SAN FRANCISCO — The window is quickly shutting for the 2018 Giants, but after losing five of their last six games, Friday’s starting nine attempted to prevent it from closing altogether.
Manager Bruce Bochy and members of the Giants’ front office met for nearly an hour before Friday’s 13-10 win against the Pittsburgh Pirates to discuss the direction of a club that began the day two games under .500 with just 46 left to play.
“We just talked about some things, which we do three to four times a year,” Bochy said. “We talked about the club and ways we can get better.”
Although Giants players weren’t involved in the meeting, they appeared to feel a sense of urgency at the plate as San Francisco tied a season high with 13 runs and scored 10 in the first four innings.
With their backs up against the wall, the Giants leaned on their backstop to lead the charge against the Pirates. Although every starter had a hit by the fifth inning, catcher Buster Posey was the primary offensive catalyst as he recorded his second four-hit game of the season and extended an early lead with a two-run single in a four-run third inning.
The Giants carried an eight-run edge into the seventh, but the final innings were tense for both sides as Pirates catcher Francisco Cervelli launched a grand slam off reliever Pierce Johnson to cut Pittsburgh’s deficit in half. In the bottom of the inning, former Giants reliever Kyle Crick hit Evan Longoria in the back with a fastball before brushing back Joe Panik with another four-seamer.
Longoria stayed in the game and scored, but exited in the top of the eighth and was replaced by Chase d’Arnaud. The Giants third baseman was visibly upset after taking a pitch to his back and several members of the roster voiced their displeasure with Crick from the dugout.
As Crick’s Pirates hang around in the wild-card race, the player he was traded for attempted to propel the Giants back into it Friday. Right fielder Andrew McCutchen set the tone for the evening with an opposite-field home run to lead off the bottom of the first and drew a bases loaded walk to bring home the first third-inning run.
McCutchen’s name was certainly discussed in the Giants’ Friday meeting, as he’s a trade candidate who is destined to garner interest from contending teams if the Giants elect to place him on waivers. Moving McCutchen would provide the franchise with enough financial relief to steer completely clear of the $197 million luxury tax threshold, but the Giants will hang onto him if they can string together more performances like Friday’s.
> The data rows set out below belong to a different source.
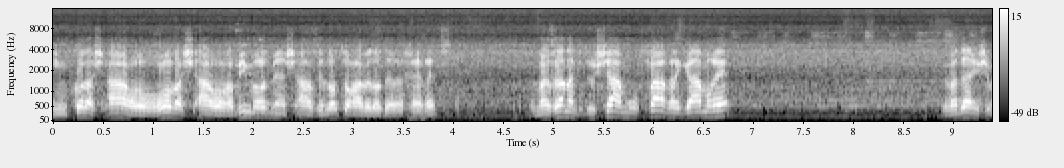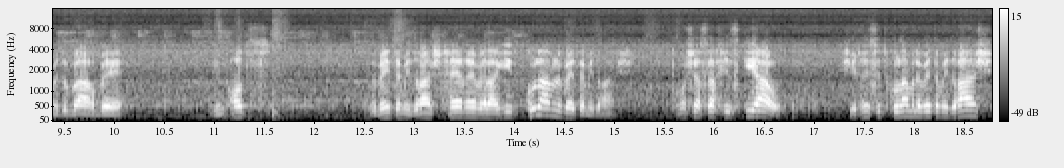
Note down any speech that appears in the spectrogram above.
אם כל השאר, או רוב השאר, או רבים מאוד מהשאר, זה לא תורה ולא דרך ארץ? במאזן הקדושה מופר לגמרי, בוודאי שמדובר בלנעוץ בבית המדרש חרב ולהגיד כולם לבית המדרש, כמו שעשה חזקיהו, שהכניס את כולם לבית המדרש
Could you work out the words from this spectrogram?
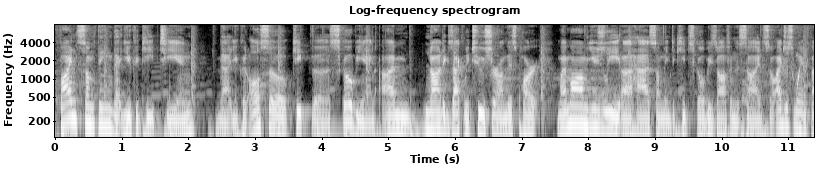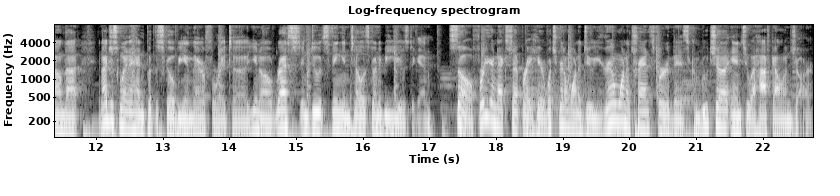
Find something that you could keep tea in that you could also keep the SCOBY in. I'm not exactly too sure on this part. My mom usually uh, has something to keep SCOBYs off in the side, so I just went and found that, and I just went ahead and put the SCOBY in there for it to, you know, rest and do its thing until it's going to be used again. So, for your next step right here, what you're going to want to do, you're going to want to transfer this kombucha into a half gallon jar.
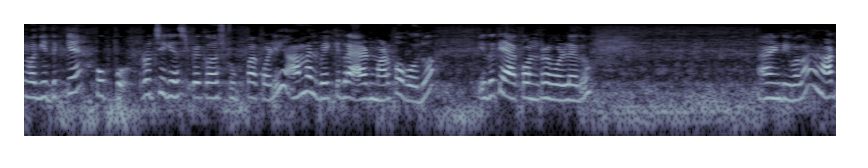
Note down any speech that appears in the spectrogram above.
ಇವಾಗ ಇದಕ್ಕೆ ಉಪ್ಪು. ರುಚಿಗೆ ಎಷ್ಟು ಬೇಕೋ ಅಷ್ಟು ಉಪ್ಪು ಹಾಕ್ಕೊಳ್ಳಿ ಆಮೇಲೆ ಬೇಕಿದ್ರೆ ಆ್ಯಡ್ ಮಾಡ್ಕೋಬೋದು. ಇದಕ್ಕೆ ಹಾಕ್ಕೊಂಡ್ರೆ ಒಳ್ಳೆಯದು ಆ್ಯಂಡ್ ಇವಾಗ ಆಟ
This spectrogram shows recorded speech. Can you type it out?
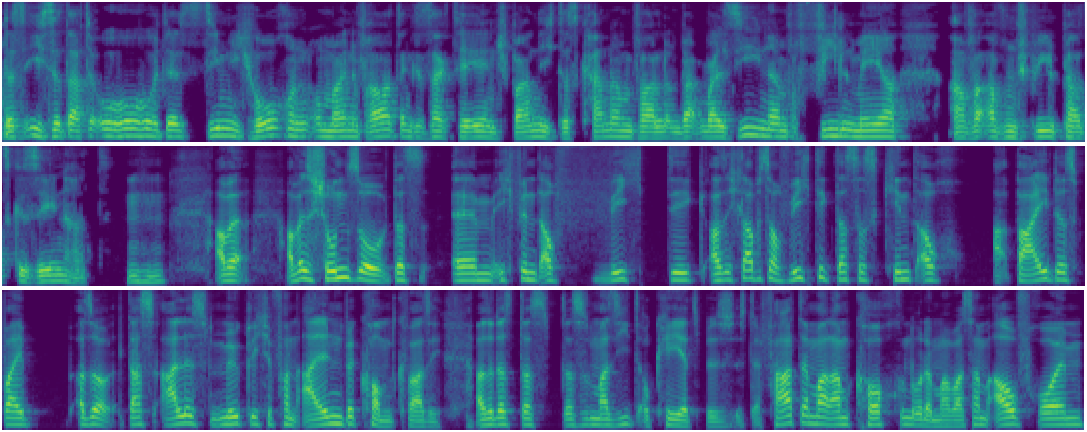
dass ich so dachte: „Oh, der ist ziemlich hoch“ und und meine Frau hat dann gesagt: „Hey, entspann dich, das kann am Fall“ und wa weil sie ihn einfach viel mehr auf aufm Spielplatz gesehen hat. Mhm. Aber aber es ist schon so, dass, ähm ich finde auch wichtig also, ich glaube, es ist auch wichtig, dass das Kind auch a beides bei also, dass alles Mögliche von allen bekommt quasi. Also, dass dass dass mal sieht, okay, jetzt ist der Vater mal am Kochen oder mal was am Aufräumen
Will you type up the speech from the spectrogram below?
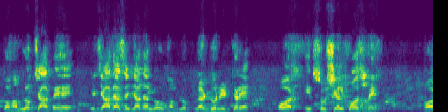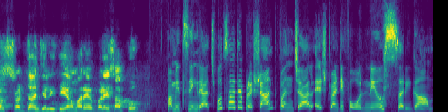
तो हम लोग चाहते हैं कि ज़्यादा से ज़्यादा लोग हम लोग ब्लड डोनेट करें और एक सोशल कॉज में और श्रद्धांजलि दे हमारे बड़े साहब को। અમિત સિંહ રાજપૂત સાથે Prashant Panchal S twenty four news Sarigam.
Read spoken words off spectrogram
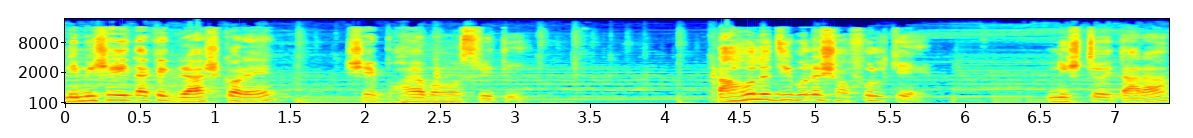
নিমিষেই তাকে গ্রাস করে সে ভয়াবহ স্মৃতি। তাহলে জীবনে সফল কে? নিশ্চয় তারা।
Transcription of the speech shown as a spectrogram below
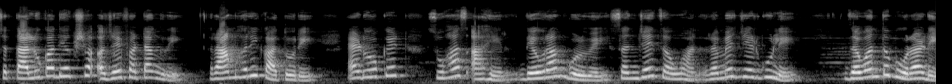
स- तालुकाध्यक्ष अजय फटांगरे रामहरी कातोरे ॲडव्होकेट सुहास आहेर देवराम गुळवे संजय चव्हाण रमेश जेडगुले जवंत बोराडे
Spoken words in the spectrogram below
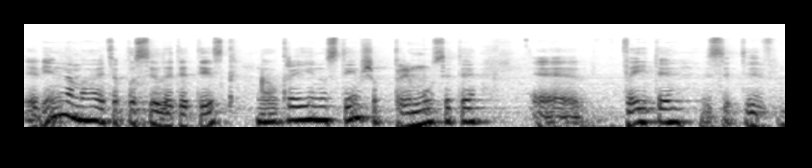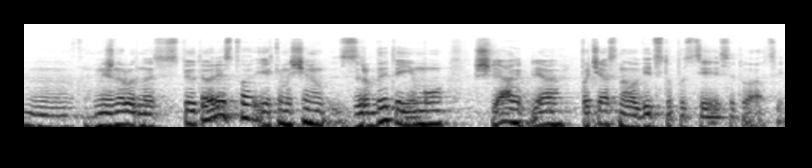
Він намагається посилити тиск на Україну з тим, щоб примусити е, вийти з е, міжнародного співтовариства якимось чином зробити йому шлях для почесного відступу з цієї ситуації.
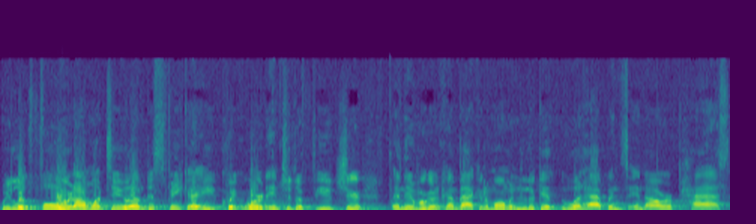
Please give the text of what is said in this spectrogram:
we look forward, I want to, um, to speak a quick word into the future, and then we're going to come back in a moment and look at what happens in our past.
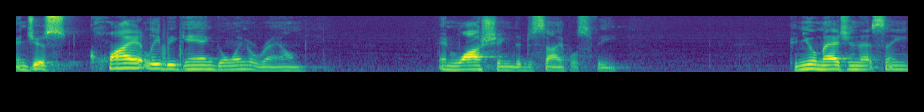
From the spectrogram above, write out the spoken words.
and just quietly began going around and washing the disciples' feet. Can you imagine that scene?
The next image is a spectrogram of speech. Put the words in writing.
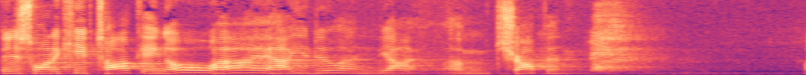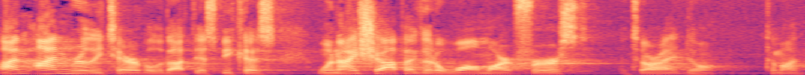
They just want to keep talking. Oh hi how you doing? Yeah i'm shopping. I'm, I'm really terrible about this because when i shop i go to walmart first. It's all right don't come on.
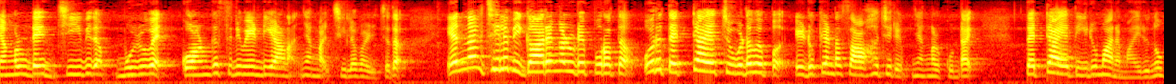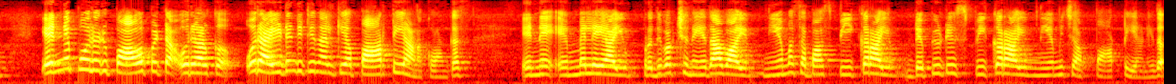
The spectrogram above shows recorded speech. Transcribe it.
ഞങ്ങളുടെ ജീവിതം മുഴുവൻ കോൺഗ്രസിന് വേണ്ടിയാണ് ഞങ്ങൾ ചിലവഴിച്ചത്. എന്നാൽ ചില വികാരങ്ങളുടെ പുറത്ത് ഒരു തെറ്റായ ചുവടുവെപ്പ് എടുക്കേണ്ട സാഹചര്യം ഞങ്ങൾക്കുണ്ടായി. തെറ്റായ തീരുമാനമായിരുന്നു. എന്നെപ്പോലൊരു പാവപ്പെട്ട ഒരാൾക്ക് ഒരു ഐഡന്റിറ്റി നൽകിയ പാർട്ടിയാണ് കോൺഗ്രസ്. എന്നെ എം എൽ എ ആയും പ്രതിപക്ഷ നേതാവായും നിയമസഭാ സ്പീക്കറായും ഡെപ്യൂട്ടി സ്പീക്കറായും നിയമിച്ച പാർട്ടിയാണിത്.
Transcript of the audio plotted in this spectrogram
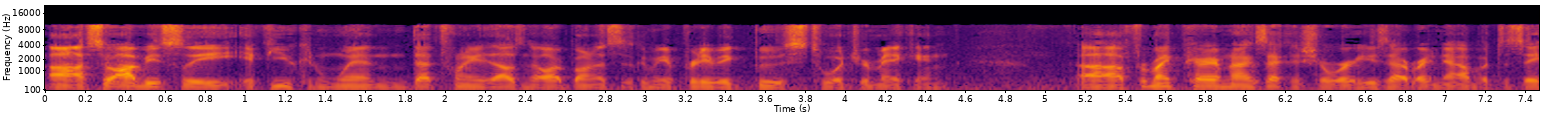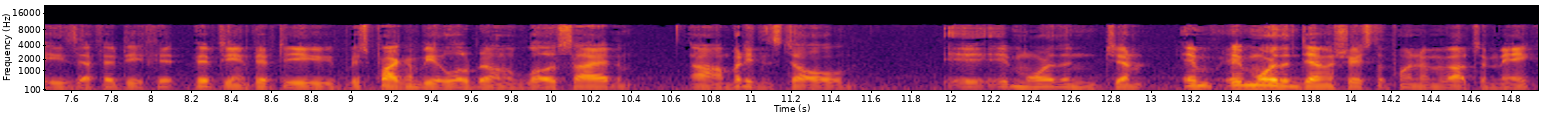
Uh, so obviously, if you can win, that twenty thousand dollar bonus is going to be a pretty big boost to what you're making. Uh, for Mike Perry, I'm not exactly sure where he's at right now, but to say he's at 50, 50 and 50 is probably going to be a little bit on the low side. Um, but even still, it, it more than gen- it, it, more than demonstrates the point I'm about to make.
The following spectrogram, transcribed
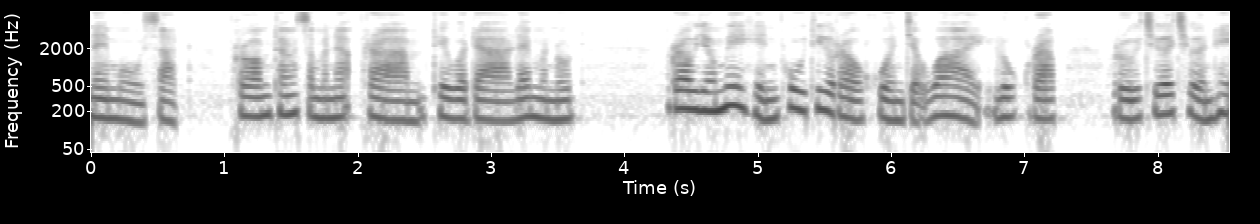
ในหมู่สัตว์ พร้อมทั้งสมณพราหมณ์ เทวดาและมนุษย์ เรายังไม่เห็นผู้ที่เราควรจะไหว้ลุกรับ หรือเชื้อเชิญให้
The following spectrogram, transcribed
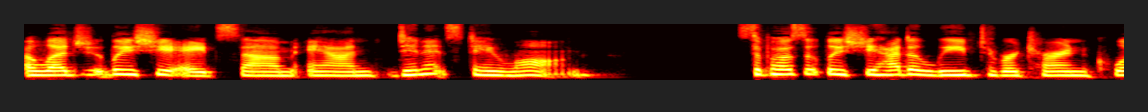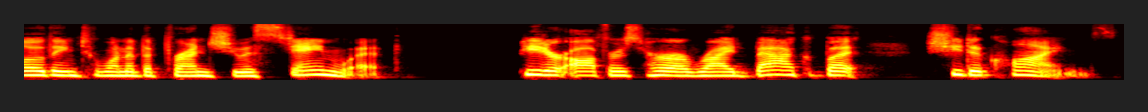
Allegedly, she ate some and didn't stay long. Supposedly, she had to leave to return clothing to one of the friends she was staying with. Peter offers her a ride back, but she declines.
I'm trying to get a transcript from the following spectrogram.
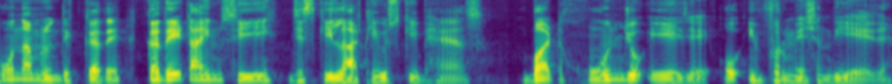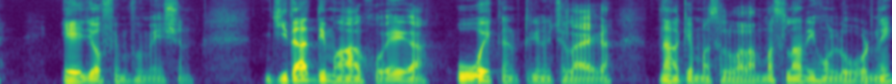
ਉਹਨਾਂ ਮੈਨੂੰ ਦਿੱਕਤ ਹੈ ਕਦੇ ਟਾਈਮ ਸੀ ਜਿਸ ਕੀ ਲਾਠੀ ਉਸकी ਭੈਂਸ। ਬਟ ਹੁਣ ਜੋ ਏਜ ਹੈ, ਉਹ ਇਨਫੋਰਮੇਸ਼ਨ ਦੀ ਏਜ ਹੈ ਏਜ ਆਫ ਇਨਫੋਰਮੇਸ਼ਨ ਜਿਹਦਾ ਦਿਮਾਗ ਹੋਏਗਾ, ਉਹ ਇਹ ਕੰਟਰੀ ਨੂੰ ਚਲਾਏਗਾ, ਨਾ ਕਿ ਮਸਲ ਵਾਲਾ। ਮਸਲਾਂ ਦੀ ਹੁਣ ਲੋੜ ਨਹੀਂ।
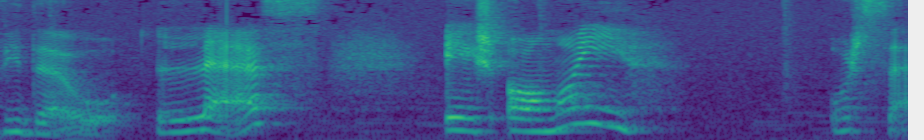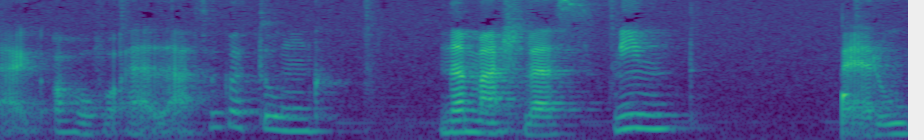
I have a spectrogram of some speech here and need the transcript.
videó lesz, és a mai ország, ahova ellátogatunk, nem más lesz, mint Peru.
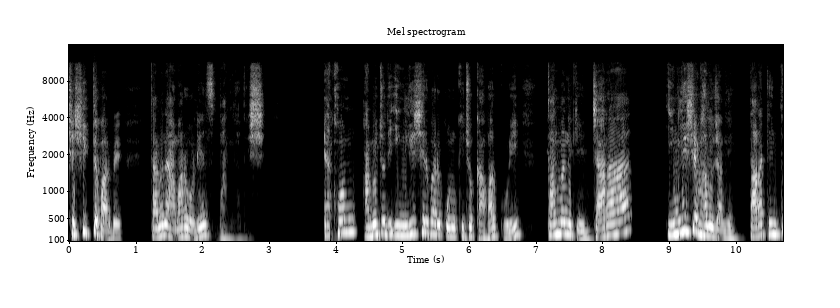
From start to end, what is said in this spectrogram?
সে শিখতে পারবে। তার মানে আমার অডিয়েন্স বাংলাদেশ। এখন আমি যদি ইংলিশের বারে কোনো কিছু কাভার করি, তার মানে কি? যারা ইংলিশে ভালো জানে, তারা কিন্তু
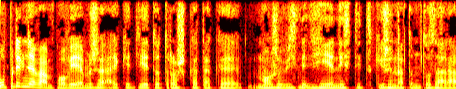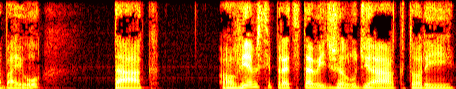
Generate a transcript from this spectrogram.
úprimne vám poviem, že aj keď je to troška také, môže vyznieť hygienisticky, že na tomto zarábajú, tak viem si predstaviť, že ľudia, ktorí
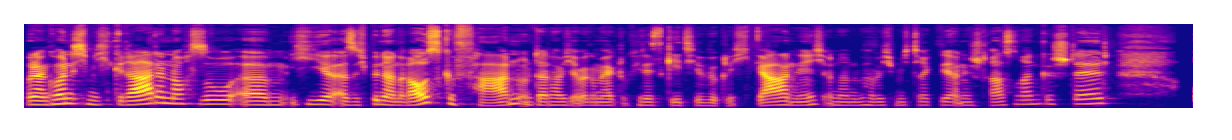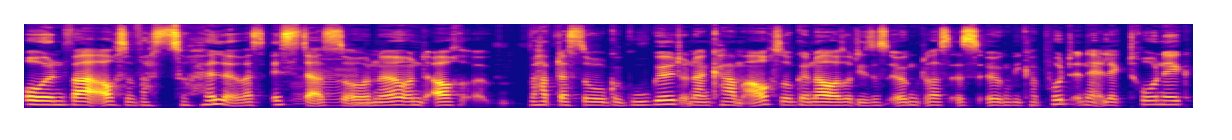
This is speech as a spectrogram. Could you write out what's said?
Und dann konnte ich mich grade noch so, ähm, hier also, ich bin dann rausgefahren und dann habe ich aber gemerkt: „Okay, das geht hier wirklich gar nicht.“ Und dann habe ich mich direkt wieder an den Straßenrand gestellt und war auch so: „Was zur Hölle? Was ist das so“, Mhm. ne? Und auch habe das so gegoogelt und dann kam auch so genau so dieses irgendwas ist irgendwie kaputt in der Elektronik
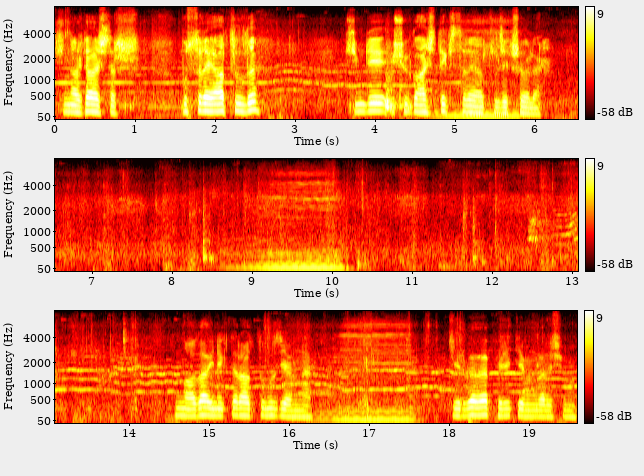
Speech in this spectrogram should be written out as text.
Şimdi arkadaşlar bu sıraya atıldı. Şimdi şu karşıdaki sıraya atılacak şöyle. Bunlar da ineklere attığımız yemler. Cirve ve pelit yemin karışımı.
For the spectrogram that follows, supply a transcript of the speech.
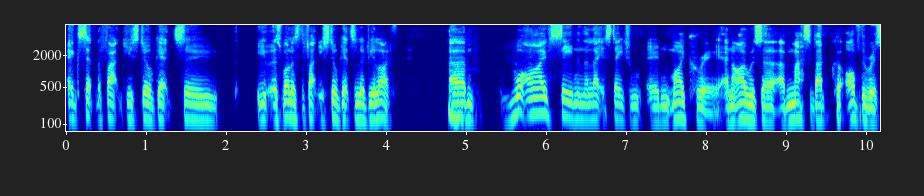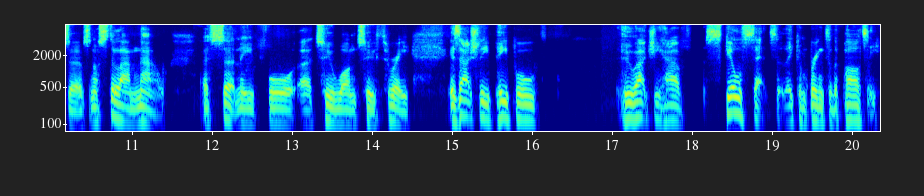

Placing veterans like McCutchen and reliever Sam Dyson on waivers will remain an option for the Giants unless they begin to gain significant ground in the division or wild-card races over the next few weeks, but it will be difficult for the team to part with free agent-to-be, starter Derek Holland.
Although Holland could slot in nicely with a team looking to boost its playoff rotation, the Giants’ starting staff is already short-handed and the organization lacks high-end pitching prospects deserving of late-season big-league showcases.
Holland has been one of the Giants’ most consistent players all season and he logged six innings of three-run ball before his ERA took a hit when Johnson allowed two base runners who reached against Holland to score.